## [Aim of the task]
Return each line of the listing exactly, though without its images.

## [Data shown]
┄┄┄┄┄┄┄┄┄┄

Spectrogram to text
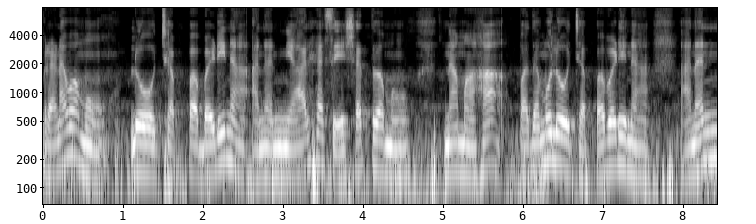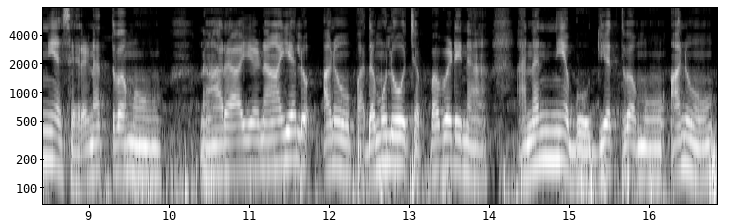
ప్రణవములో చెప్పబడిన అనన్యార్హ శేషత్వము నమః పదములో చెప్పబడిన అనన్య శరణత్వము. నారాయణాయలు అను పదములో చెప్పబడిన అనన్య భోగ్యత్వము అను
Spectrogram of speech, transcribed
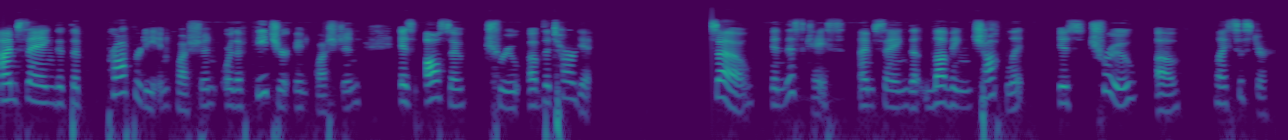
I'm saying that the property in question, or the feature in question, is also true of the target. So, in this case, I'm saying that loving chocolate is true of my sister.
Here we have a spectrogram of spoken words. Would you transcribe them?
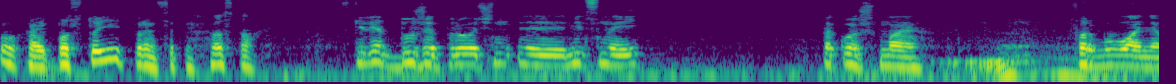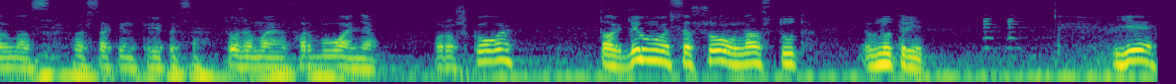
Ну, хай постоїть, в принципі, ось так. Скелет дуже прочний, е, міцний. Також має фарбування у нас, ось так він кріпиться. Теж має фарбування порошкове. Так, дивимося, що у нас тут внутрі. Є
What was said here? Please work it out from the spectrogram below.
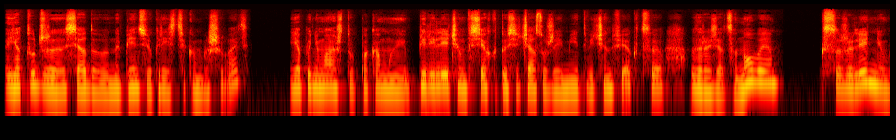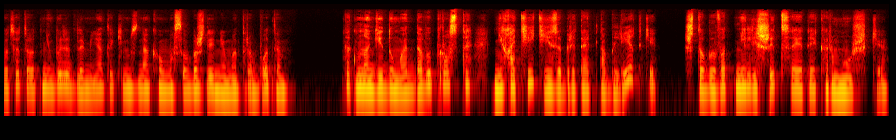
я тут же сяду на пенсию крестиком вышивать. Я понимаю, что пока мы перелечим всех, кто сейчас уже имеет ВИЧ-инфекцию, заразятся новые. К сожалению, вот это вот не будет для меня таким знаковым освобождением от работы. Как многие думают, да вы просто не хотите изобретать таблетки, чтобы вот не лишиться этой кормушки.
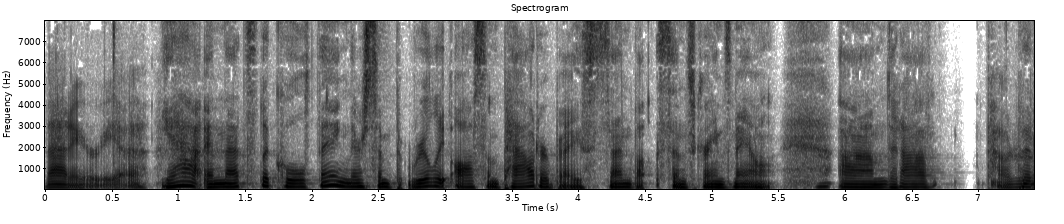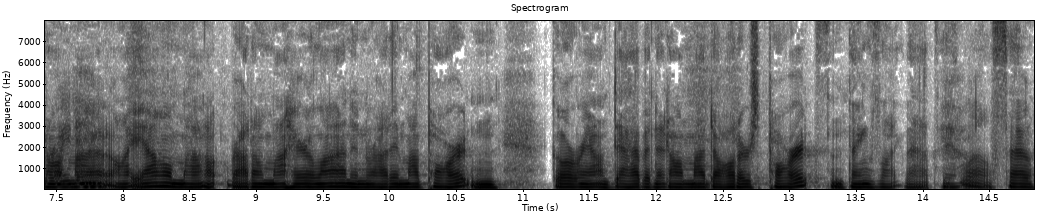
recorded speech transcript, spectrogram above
that area. Yeah, and that's the cool thing. There's some really awesome powder based sun sunscreens now um, that I've Powder put right on my in. yeah on my right on my hairline and right in my part and go around dabbing it on my daughter's parts and things like that as well. So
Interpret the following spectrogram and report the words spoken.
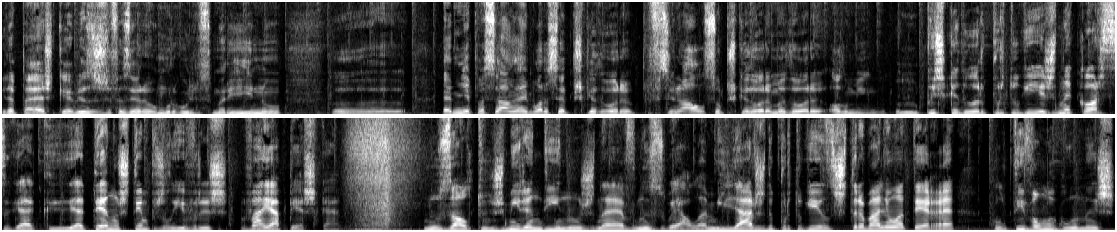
Ir à pesca, às vezes fazer um mergulho submarino. Eh, a minha paixão é, embora ser pescador profissional, sou pescador amador ao domingo. Um pescador português na Córcega que, até nos tempos livres, vai à pesca. Nos Altos Mirandinos, na Venezuela, milhares de portugueses trabalham a terra, cultivam legumes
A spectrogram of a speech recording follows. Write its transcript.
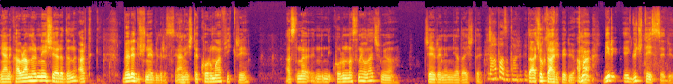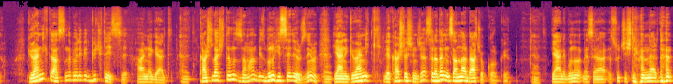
Yani kavramların ne işe yaradığını artık böyle düşünebiliriz. Yani işte koruma fikri aslında korunmasına yol açmıyor çevrenin ya da işte Daha fazla tahrip ediyor. daha çok tahrip ediyor. Ama bir e, güç tesis ediyor. Güvenlik de aslında böyle bir güç tesisi haline geldi. Evet. Karşılaştığımız zaman biz bunu hissediyoruz değil mi? Yani güvenlikle karşılaşınca sıradan insanlar daha çok korkuyor. evet. Yani bunu mesela suç işleyenlerden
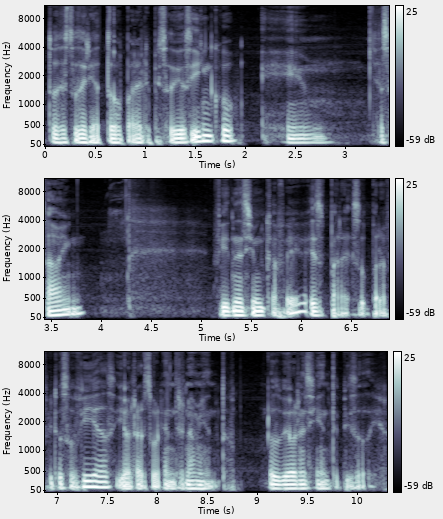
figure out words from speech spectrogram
Entonces esto sería todo para el episodio 5. Eh, ya saben, Fitness y un café es para eso, para filosofías y hablar sobre entrenamiento. Los veo en el siguiente episodio.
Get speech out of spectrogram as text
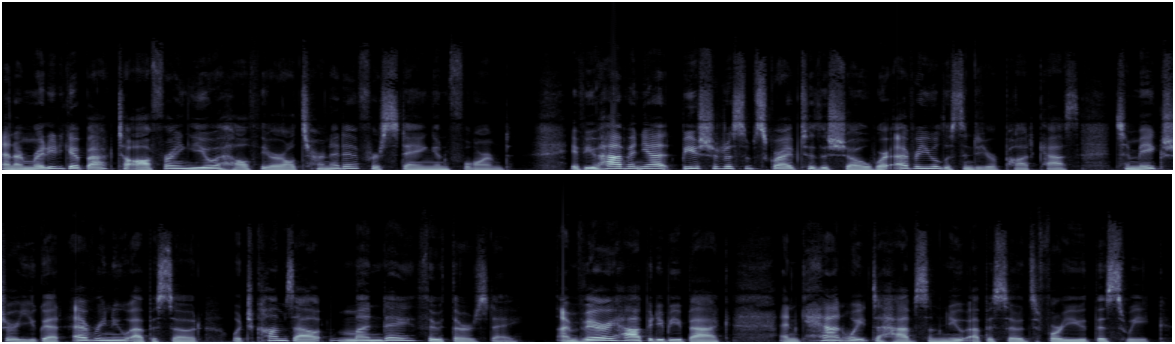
and I'm ready to get back to offering you a healthier alternative for staying informed. If you haven't yet, be sure to subscribe to the show wherever you listen to your podcasts to make sure you get every new episode, which comes out Monday through Thursday. I'm very happy to be back and can't wait to have some new episodes for you this week.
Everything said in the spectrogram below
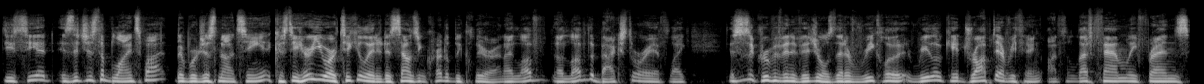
do you, see it? Is it just a blind spot that we're just not seeing it? Because to hear you articulate it, it sounds incredibly clear, and I love I love the backstory of like this is a group of individuals that have reclo- relocated, dropped everything, often left family, friends,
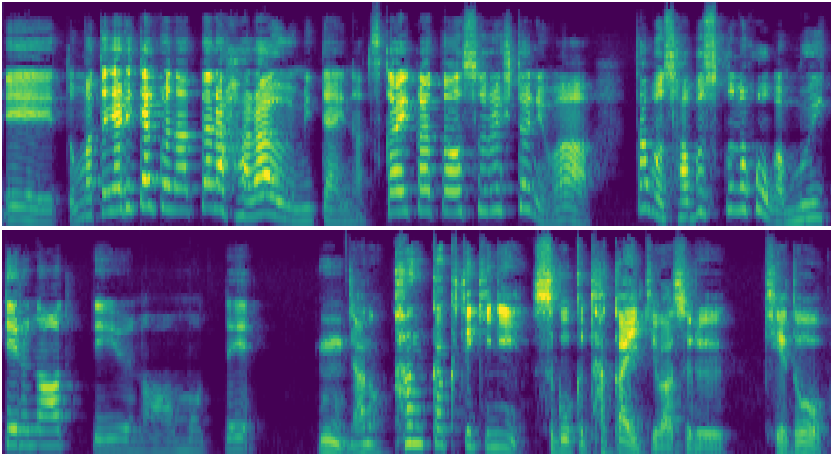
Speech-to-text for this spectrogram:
えっ、と、またやりたくなったら払うみたいな使い方をする人には、多分サブスクの方が向いてるなっていうのは思って、うん、あの、感覚的にすごく高い気はするけど、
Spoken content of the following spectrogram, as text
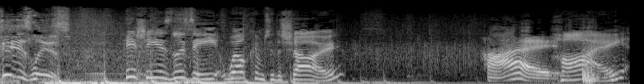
Here's Liz. Here she is, Lizzie. Welcome to the show. Hi. Hi.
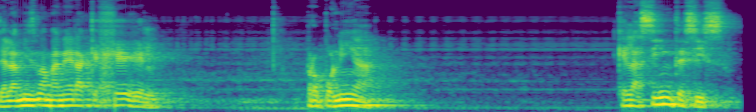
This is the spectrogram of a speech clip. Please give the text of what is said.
De la misma manera que Hegel proponía que la síntesis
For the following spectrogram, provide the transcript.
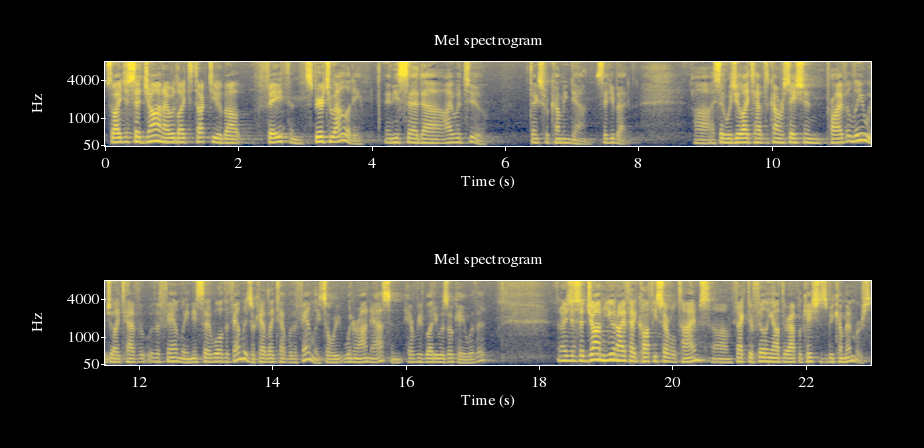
So I just said, John, I would like to talk to you about faith and spirituality. And he said, uh, I would too. Thanks for coming down. I said, You bet. uh, I said, Would you like to have the conversation privately would you like to have it with the family? And he said, Well, the family's okay. I'd like to have it with the family. So we went around and asked, and everybody was okay with it. And I just said, John, you and I have had coffee several times. Um, in fact, they're filling out their applications to become members.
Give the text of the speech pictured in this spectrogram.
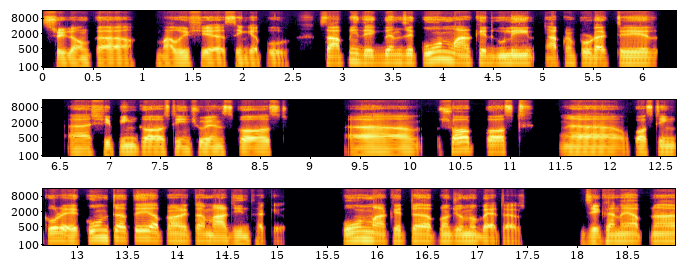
Sri Lanka Malaysia Singapore তো আপনি দেখবেন যে কোন মার্কেটগুলি আপনার প্রোডাক্টের শিপিং কস্ট ইন্স্যুরেন্স কস্ট সব কস্ট কস্টিং করে কোনটাতে আপনার একটা মার্জিন থাকে। কোন মার্কেটটা আপনার জন্য বেটার যেখানে আপনার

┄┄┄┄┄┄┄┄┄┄

## [Answer space]
Spectrogram to text
ప్రణవములో చెప్పబడిన అనన్యార్హ శేషత్వము నమః పదములో చెప్పబడిన అనన్య శరణత్వము. నారాయణాయలు అను పదములో చెప్పబడిన అనన్య భోగ్యత్వము అను
Spectrogram of speech, transcribed
I'm saying that the property in question, or the feature in question, is also true of the target. So, in this case, I'm saying that loving chocolate is true of my sister.
Here we have a spectrogram of spoken words. Would you transcribe them?
Ну, хай постоїть, в принципі, ось так. Скелет дуже прочний, е, міцний. Також має фарбування у нас, ось так він кріпиться. Теж має фарбування порошкове. Так, дивимося, що у нас тут внутрі. Є
What was said here? Please work it out from the spectrogram below.
я тут же сяду на пенсию крестиком вышивать. Я понимаю, что пока мы перелечим всех, кто сейчас уже имеет ВИЧ-инфекцию, заразятся новые. К сожалению, вот это вот не будет для меня таким знаковым освобождением от работы. Как многие думают, да вы просто не хотите изобретать таблетки, чтобы вот не лишиться этой кормушки.
recorded speech transcript, spectrogram above
that area. Yeah, and that's the cool thing. There's some really awesome powder based sun sunscreens now um, that I've Powder put right on my in. yeah on my right on my hairline and right in my part and go around dabbing it on my daughter's parts and things like that as well. So
Interpret the following spectrogram and report the words spoken.
Ir à pesca, às vezes fazer um mergulho submarino. Eh, a minha paixão é, embora ser pescador profissional, sou pescador amador ao domingo. Um pescador português na Córcega que, até nos tempos livres, vai à pesca. Nos Altos Mirandinos, na Venezuela, milhares de portugueses trabalham a terra, cultivam legumes
A spectrogram of a speech recording follows. Write its transcript.
Yani kavramların ne işe yaradığını artık böyle düşünebiliriz. Yani işte koruma fikri aslında korunmasına yol açmıyor çevrenin ya da işte Daha fazla tahrip ediyor. daha çok tahrip ediyor. Ama bir e, güç tesis ediyor. Güvenlik de aslında böyle bir güç tesisi haline geldi. Evet. Karşılaştığımız zaman biz bunu hissediyoruz değil mi? Yani güvenlikle karşılaşınca sıradan insanlar daha çok korkuyor. evet. Yani bunu mesela suç işleyenlerden
figure out words from speech spectrogram
Entonces esto sería todo para el episodio 5. Eh, ya saben, Fitness y un café es para eso, para filosofías y hablar sobre entrenamiento. Los veo en el siguiente episodio.
Get speech out of spectrogram as text
and I'm ready to get back to offering you a healthier alternative for staying informed. If you haven't yet, be sure to subscribe to the show wherever you listen to your podcasts to make sure you get every new episode, which comes out Monday through Thursday. I'm very happy to be back and can't wait to have some new episodes for you this week.
Everything said in the spectrogram below
do you, see it? Is it just a blind spot that we're just not seeing it? Because to hear you articulate it, it sounds incredibly clear, and I love I love the backstory of like this is a group of individuals that have reclo- relocated, dropped everything, often left family, friends,
Speech-to-text for this spectrogram:
えっ、と、またやりたくなったら払うみたいな使い方をする人には、多分サブスクの方が向いてるなっていうのは思って、うん、あの、感覚的にすごく高い気はするけど、
Spoken content of the following spectrogram, as text
Here's Liz. Here she is, Lizzie. Welcome to the show. Hi. Hi.
This is the spectrogram of a speech clip. Please give the text of what is said.
De la misma manera que Hegel proponía que la síntesis
For the following spectrogram, provide the transcript.
So I just said, John, I would like to talk to you about faith and spirituality. And he said, uh, I would too. Thanks for coming down. I said, You bet. uh, I said, Would you like to have the conversation privately would you like to have it with the family? And he said, Well, the family's okay. I'd like to have it with the family. So we went around and asked, and everybody was okay with it. And I just said, John, you and I have had coffee several times. Um, in fact, they're filling out their applications to become members.
Give the text of the speech pictured in this spectrogram.
Sri Lanka Malaysia Singapore তো আপনি দেখবেন যে কোন মার্কেটগুলি আপনার প্রোডাক্টের শিপিং কস্ট ইন্স্যুরেন্স কস্ট সব কস্ট কস্টিং করে কোনটাতে আপনার একটা মার্জিন থাকে। কোন মার্কেটটা আপনার জন্য বেটার যেখানে আপনার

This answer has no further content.